**Listed records**
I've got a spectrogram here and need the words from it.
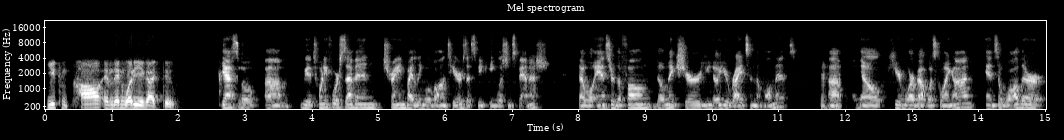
you can call, and then what do you guys do? Yeah, so um, we have 24/7 trained bilingual volunteers that speak English and Spanish that will answer the phone. They'll make sure you know your rights in the moment. Mm-hmm. Um, and they'll hear more about what's going on. And so while they're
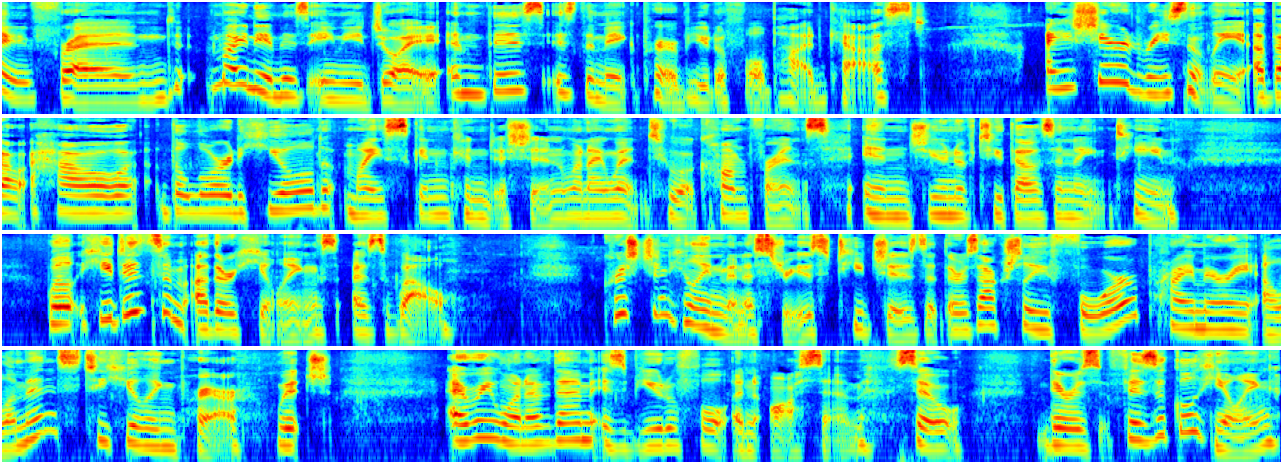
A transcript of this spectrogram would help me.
Hi, friend. My name is Amy Joy, and this is the Make Prayer Beautiful podcast. I shared recently about how the Lord healed my skin condition when I went to a conference in June of 2019. Well, He did some other healings as well. Christian Healing Ministries teaches that there's actually four primary elements to healing prayer, which Every one of them is beautiful and awesome. So there's physical healing.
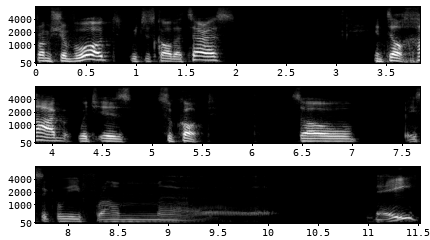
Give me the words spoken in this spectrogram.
From Shavuot, which is called Atzeres, until Chag, which is Sukkot. So basically from uh, May.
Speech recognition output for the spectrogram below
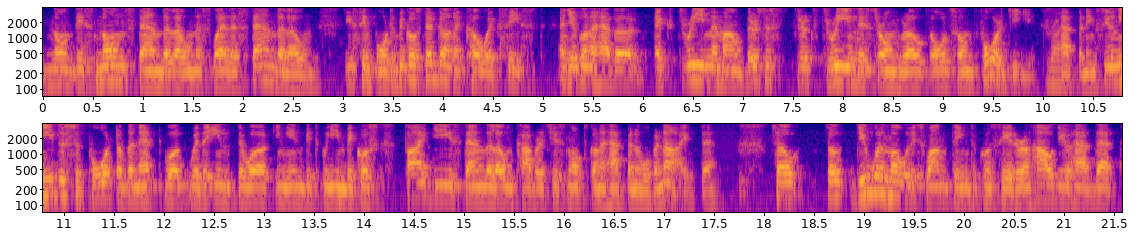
non, this non-standalone as well as standalone is important because they're going to coexist and you're going to have an extreme amount. There's a extremely strong growth also on 4G right. happening. So you need the support of the network with the interworking in between because 5G standalone coverage is not going to happen overnight. So so dual mode is one thing to consider and how do you have that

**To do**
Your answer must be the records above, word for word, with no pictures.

**Response to the exercise**
I've got a spectrogram here and need the words from it.
you can call, and then what do you guys do? Yeah, so um, we have 24/7 trained bilingual volunteers that speak English and Spanish that will answer the phone. They'll make sure you know your rights in the moment. Mm-hmm. Um, and they'll hear more about what's going on. And so while they're
A transcript of this spectrogram would help me.
Hi, friend. My name is Amy Joy, and this is the Make Prayer Beautiful podcast. I shared recently about how the Lord healed my skin condition when I went to a conference in June of 2019. Well, He did some other healings as well. Christian Healing Ministries teaches that there's actually four primary elements to healing prayer, which Every one of them is beautiful and awesome. So there's physical healing.
Give me the words spoken in this spectrogram.
From Shavuot, which is called Atzeres, until Chag, which is Sukkot. So basically from uh, May.
Speech recognition output for the spectrogram below
non, this non-standalone as well as standalone is important because they're going to coexist and you're going to have an extreme amount. There's a extremely strong growth also on 4G right. happening. So you need the support of the network with the interworking in between because 5G standalone coverage is not going to happen overnight. So so dual mode is one thing to consider and how do you have that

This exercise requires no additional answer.